Economics and Emigration: Trillion-Dollar Bills on the Sidewalk? - Working Paper 264
Large numbers of people born in poor countries would like to leave those countries, but barriers prevent their emigration. Those barriers, according to economists’ best estimates to date, cost the world economy much more than all remaining barriers to the international movement of goods and capital combined. Yet economists spend much more time studying the movement of goods and capital, and when they study migration at all, they focus on the effects of immigration on nonmigrants in destination countries. I ask why this is the case and sketch a four-point research agenda on the effects of emigration. Barriers to emigration deserve a research priority that is commensurate with their likely colossal economic effects.
When requesting a correction, please mention this item's handle: RePEc:cgd:wpaper:264. See general information about how to correct material in RePEc.
For technical questions regarding this item, or to correct its authors, title, abstract, bibliographic or download information, contact: (David Roodman)

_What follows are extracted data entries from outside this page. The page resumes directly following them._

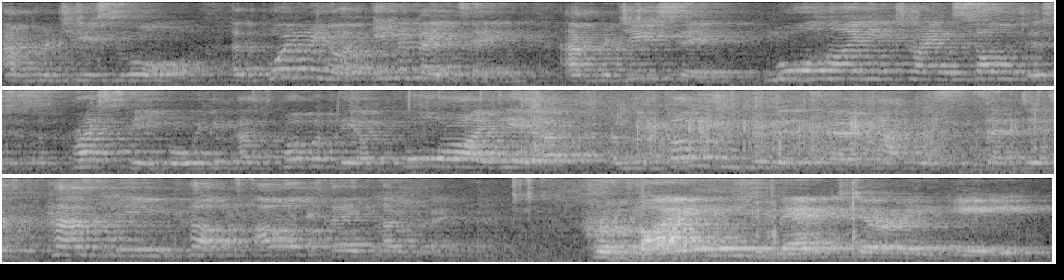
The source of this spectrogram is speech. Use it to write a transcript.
and produce more. At the point where you are innovating and producing more highly trained soldiers to suppress people, we think that's probably a poor idea, and the function for the uh, capitalist incentives has been cut. I'll take hoping. Providing humanitarian aid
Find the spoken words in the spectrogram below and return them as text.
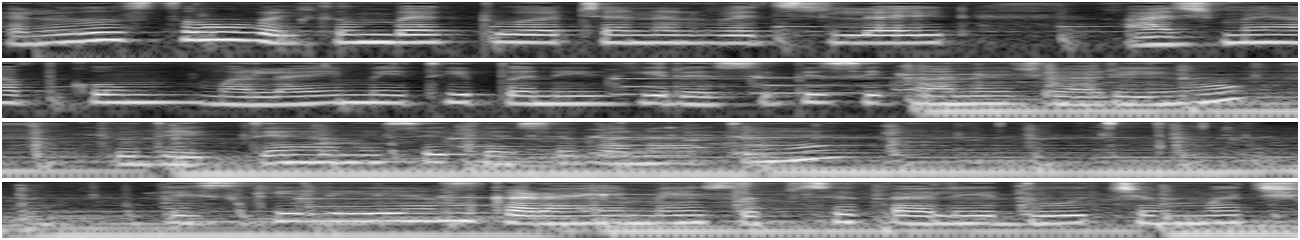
हेलो दोस्तों welcome back to our channel veg delight आज मैं आपको मलाई मेथी पनीर की रेसिपी सिखाने जा रही हूँ। तो देखते हैं हम इसे कैसे बनाते हैं। इसके लिए हम कढ़ाई में सबसे पहले दो चम्मच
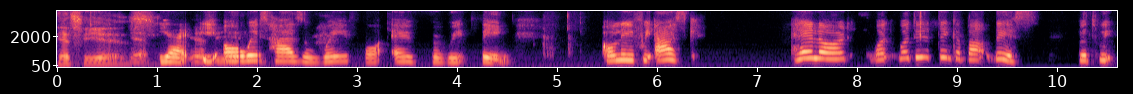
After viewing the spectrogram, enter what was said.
Yes, he is. Yes. Yeah, yes, he, he always is. has a way for everything. Only if we ask, "Hey Lord, what what do you think about this?" But we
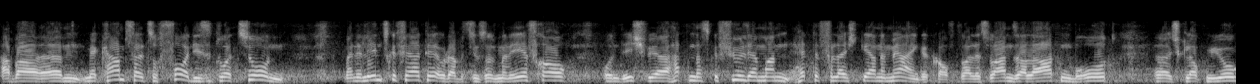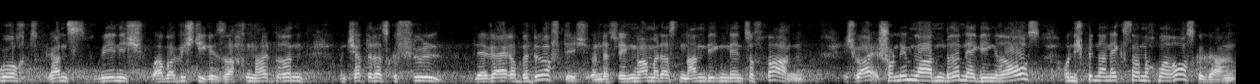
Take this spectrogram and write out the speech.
Aber ähm, mir kam es halt so vor, die Situation, meine Lebensgefährte oder beziehungsweise meine Ehefrau und ich, wir hatten das Gefühl, der Mann hätte vielleicht gerne mehr eingekauft, weil es waren Salaten, Brot, äh, ich glaube ein Joghurt, ganz wenig, aber wichtige Sachen halt drin. Und ich hatte das Gefühl, der wäre bedürftig. Und deswegen war mir das ein Anliegen, den zu fragen. Ich war schon im Laden drin, er ging raus und ich bin dann extra nochmal rausgegangen.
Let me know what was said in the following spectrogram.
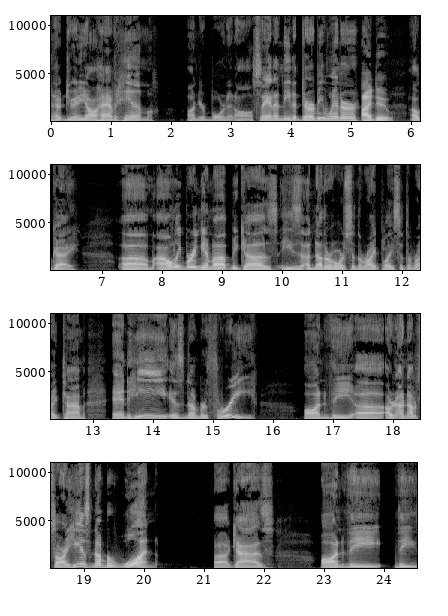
have, do any of y'all have him on your board at all? Santa Anita Derby winner. I do. Okay. Um, I only bring him up because he's another horse in the right place at the right time, and he is number three on the. Uh, or I'm I'm sorry, he is number one, uh, guys, on the the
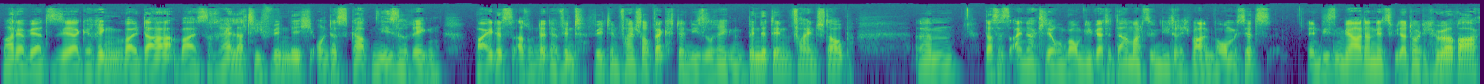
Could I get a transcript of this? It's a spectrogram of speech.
war der Wert sehr gering, weil da war es relativ windig und es gab Nieselregen. Beides, also ne, der Wind weht den Feinstaub weg, der Nieselregen bindet den Feinstaub. Ähm, das ist eine Erklärung, warum die Werte damals so niedrig waren. Warum es jetzt in diesem Jahr dann jetzt wieder deutlich höher war,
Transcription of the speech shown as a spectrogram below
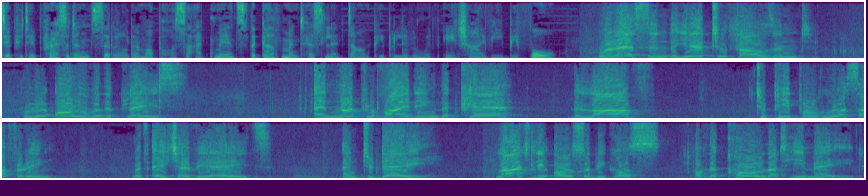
Deputy President Cyril Ramaphosa admits the government has let down people living with HIV before. Whereas in the year 2000, we were all over the place and not providing the care, the love to people who are suffering with HIV AIDS. And today, largely also because of the call that he made,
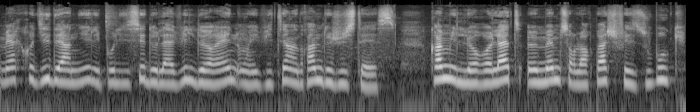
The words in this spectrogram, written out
Mercredi dernier, les policiers de la ville de Rennes ont évité un drame de justesse. Comme ils le relatent eux-mêmes sur leur page Facebook,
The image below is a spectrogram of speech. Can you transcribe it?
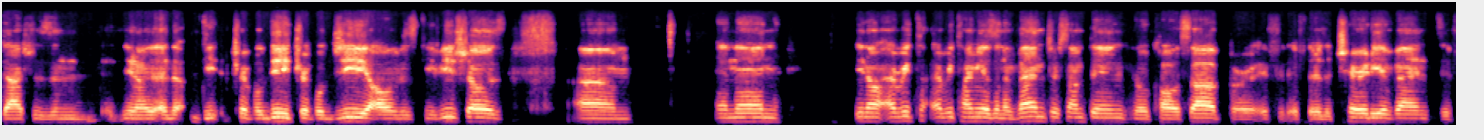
dashes, and you know, and D, triple D, triple G, all of his TV shows. Um, and then you know every t- every time he has an event or something he'll call us up or if if there's a charity event if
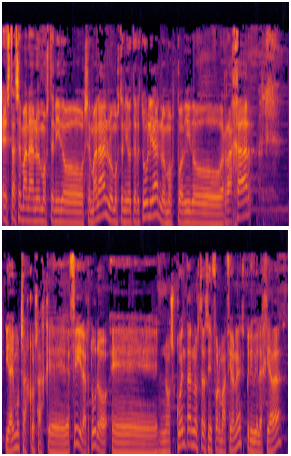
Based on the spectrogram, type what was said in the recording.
Esta semana no hemos tenido semanal, no hemos tenido tertulia, no hemos podido rajar. Y hay muchas cosas que decir, Arturo. Eh, nos cuentan nuestras informaciones privilegiadas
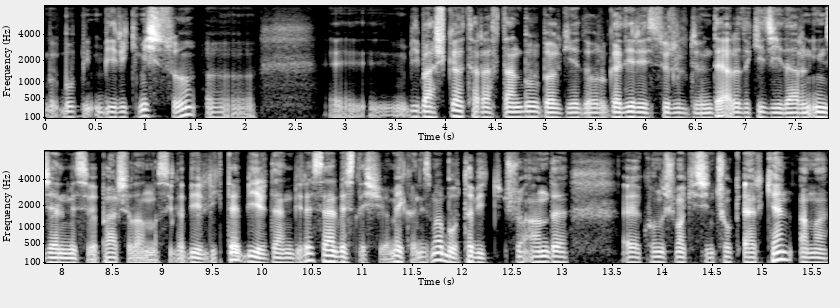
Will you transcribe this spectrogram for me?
bu, birikmiş su bir başka taraftan bu bölgeye doğru galeri sürüldüğünde aradaki cidarın incelmesi ve parçalanmasıyla birlikte birdenbire serbestleşiyor. Mekanizma bu. Tabii şu anda e, konuşmak için çok erken ama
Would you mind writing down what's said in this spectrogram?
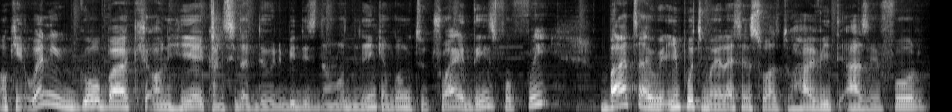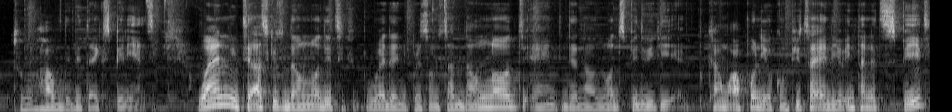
Okay when you go back on here you can see that there will be this download link. I'm going to try this for free but I will input my license so as to have it as a full to have the better experience. When it asks you to download it, go ahead and press on start download and the download speed will come up on your computer and your internet speed.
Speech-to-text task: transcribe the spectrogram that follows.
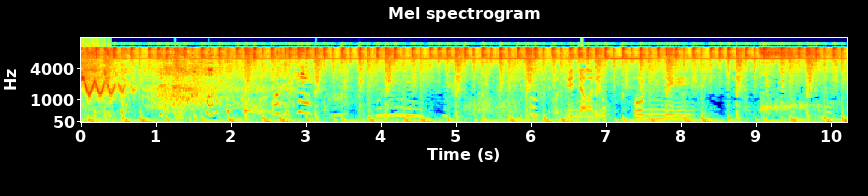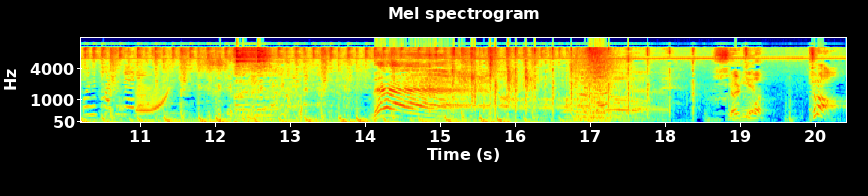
이거, 이거, 이거. 어떡해. 언니 양은 지금? 언니 네! 열두 번. 주먹!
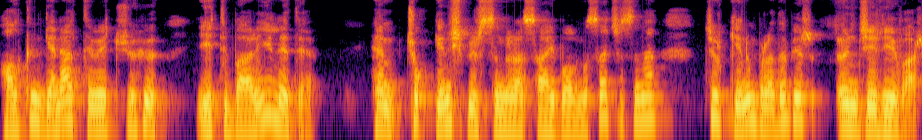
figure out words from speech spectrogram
halkın genel teveccühü itibariyle de hem çok geniş bir sınıra sahip olması açısından Türkiye'nin burada bir önceliği var.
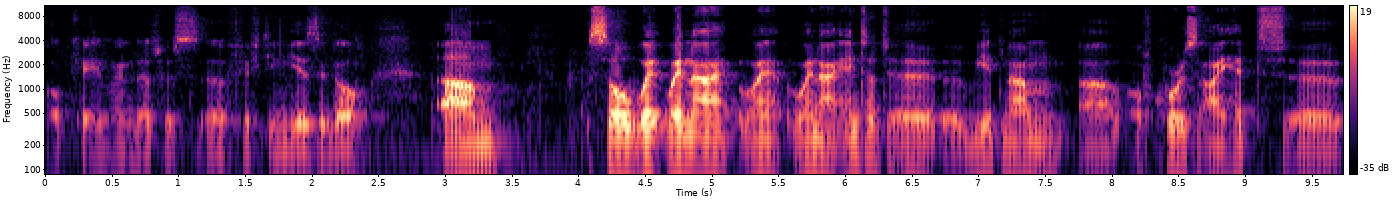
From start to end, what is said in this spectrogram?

If references are entirely missing, you can add them using this form.